Broad Street runs along the bottom of the hill in Ely, to the east of the cathedral precinct and a little way inland from the river. It's a nice street, with plenty of picturesque shabby houses and a reasonable fish and chip shop that's worth a visit if you happen to pass through at lunchtime.
It also contains Ely's second parish church, St Peter. It sits in a cramped site, with no churchyard and barely enough room for the church itself between the buildings on either side.
The initial impression I had was of surprising grandeur. This is a bit peculiar, because St Peter isn't a big church, nor an elaborate one. (Indeed, strictly speaking I discovered from John Baker, one of the trustees, that it isn't really a parish church, but rather a proprietory chapel built by the widow of a cathedral canon in the 1890s). However, it is all built of yellowish stone, which is unusual even for Victorian churches like this, and it has a fine turret on the south-west corner, complete with little arched bell-openings and a pointy roof at the top. The architect (one J.P. St Aubyn, who built St Peter in 1890) clearly knew how to squeeze a little drama out of an unpromising setting.
After that first flush of interest, though, there's little more to say. As well as the aforementioned turret, there is a porch and a vestry on the south side, and the church is otherwise just a simple hall. The nave is of four bays, with three-light windows in a variety of vaguely Decorated styles. There is no clerestory, so the roof rises steeply and impressively above the nave walls.

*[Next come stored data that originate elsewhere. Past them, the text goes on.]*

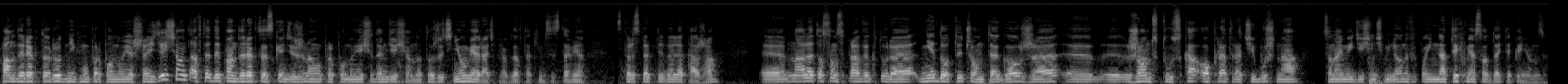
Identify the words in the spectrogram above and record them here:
pan dyrektor Rudnik mu proponuje 60, a wtedy pan dyrektor z Kędzierzyna mu proponuje 70. No to żyć nie umierać, prawda, w takim systemie z perspektywy lekarza. E, No ale to są sprawy, które nie dotyczą tego, że e, e, rząd Tuska okradł Racibórz na co najmniej 10 milionów i powinien natychmiast oddać te pieniądze.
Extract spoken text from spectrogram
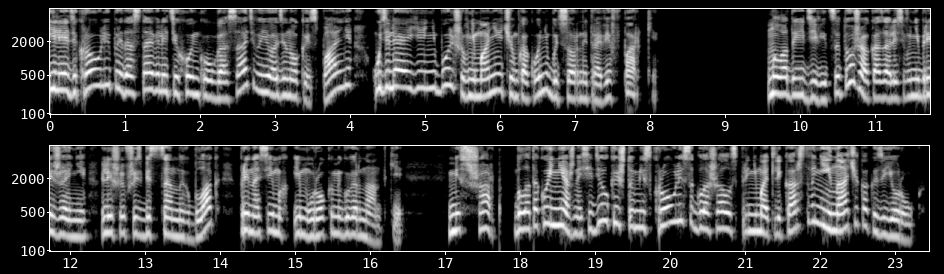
и леди Кроули предоставили тихонько угасать в ее одинокой спальне, уделяя ей не больше внимания, чем какой-нибудь сорной траве в парке. Молодые девицы тоже оказались в небрежении, лишившись бесценных благ, приносимых им уроками гувернантки. Мисс Шарп была такой нежной сиделкой, что мисс Кроули соглашалась принимать лекарства не иначе, как из ее рук.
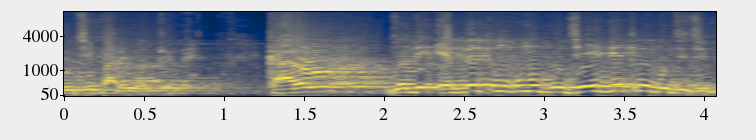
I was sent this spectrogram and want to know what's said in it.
বুঝি পারি নথিলে কারণ যদি এবে তুমি বুঝাই দিয়ে তুমি বুঝিযিব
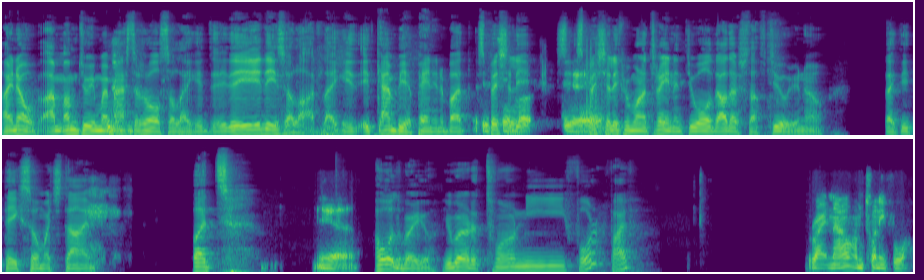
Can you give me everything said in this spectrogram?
I know. I'm I'm doing my master's also. Like it, it, it is a lot. Like it, it can be a pain in the butt, especially yeah. especially if you want to train and do all the other stuff too. You know, like it takes so much time. But yeah, how old were you? You were 24, five. Right now, I'm 24.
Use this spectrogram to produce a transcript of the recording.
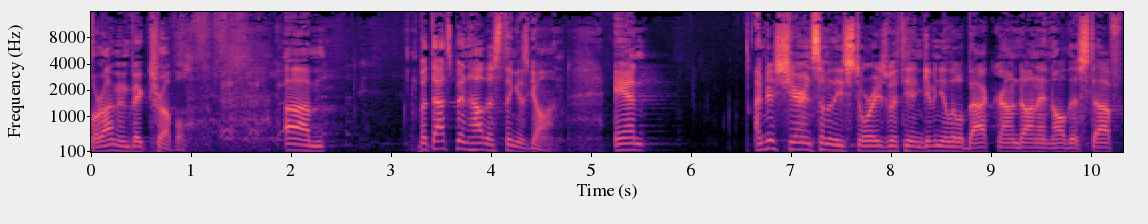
or I'm in big trouble. Um, but that's been how this thing has gone. And I'm just sharing some of these stories with you and giving you a little background on it and all this stuff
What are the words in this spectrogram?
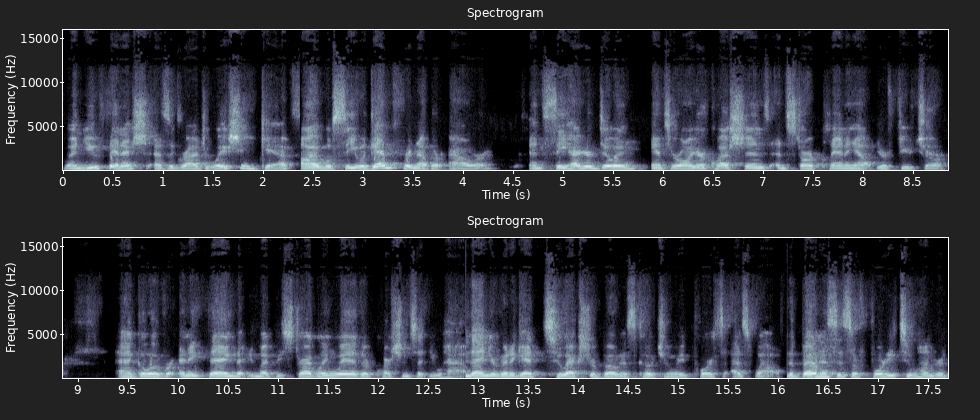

Alas, we weren't able to get in: not only was the church itself locked, with no information about keyholders, but so was the porch. That's a shame, because the porch was quite enticing, with a lantern over the archway, benches on either side, and a little stoup next to the door. John Baker tells me that there's a splendid rood screen by Ninian Comper inside, but we didn't get to see this of course. He did also tell me that the trustees are trying to think of ways to make the church accessible, though, so watch this space.
St Peter was locked, with no evidence of keyholders.